Never in my wildest dreams did I entertain the thought the phrase “maybe I would think about wanting to make Quebec a country” would ever cross the lips of the someone named Trudeau. When his father Pierre Trudeau was Prime Minister fought the idea of Quebec separatism tooth and nail and his rivalry with Rene Levesque, Quebec’s first separatist Premier, was legendary. Even after he left office, Trudeau dismissed the idea that Quebec needed to be bestowed with special powers as demonstrated in this 1987 interview on the CBC with the late Barbara Frum (yes, she was David Frum’s mother) following the introduction of the Meech Lake Accord.
Suffice it to say, the younger Trudeau had to explain himself. Yesterday, outside the House of Commons, Trudeau said, “I live this country in my bones, every breath I take and I’m not going to stand here and somehow defend that I actually do love Canada because we know I love Canada.” However, when that response proved unsatisfactory to the media scrum, he angrily stormed off.
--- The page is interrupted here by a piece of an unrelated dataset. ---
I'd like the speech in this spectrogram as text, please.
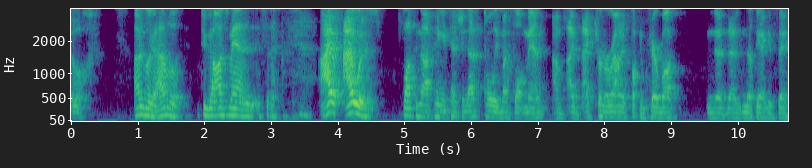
Oh, I was like, I don't know. To be honest, man, I I was fucking not paying attention. That's totally my fault, man. I'm, I I turn around and fucking pair box. No, no- nothing I can say.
However, later he seemed once again open to Quebec independence when he told a reporter, “If Quebecers get it and, honestly, Canadians start to not get it, I start to see their point about not recognizing Canada under Stephen Harper.”
I think the comment of Mario Dumont, former leader of Quebec’s now defunct conservative Action démocratique du Quebec (ADQ), is apt here. Dumont said, “It’s like it’s more important for him to be on the left than to be Canadian.” He also went to say these comments could damage Trudeau’s ambitions to follow in his father’s footsteps to become Liberal Party leader and Prime Minister.
Even if Trudeau does eventually become leader of the Liberals, as long as he maintains this hot headed disposition, I think Canadians will stay with Stephen Harper and the Conservatives. And if Justin Trudeau doesn’t like it then he can always quit federal politics, join the Parti Quebecois and set his sights on being Premier of Quebec.
A man of faith in a godless age is hitting Americans where it hurts.
Mr. and Mrs. American Spectator Reader, let P.J. O’Rourke talk sense to your kids.
In Britain, defending your property can get you life.
It won’t take long for conservatives to scratch this presidential wannabe off their 2008 scorecard.
Was the President done in by the economy, or by the politics of the economy?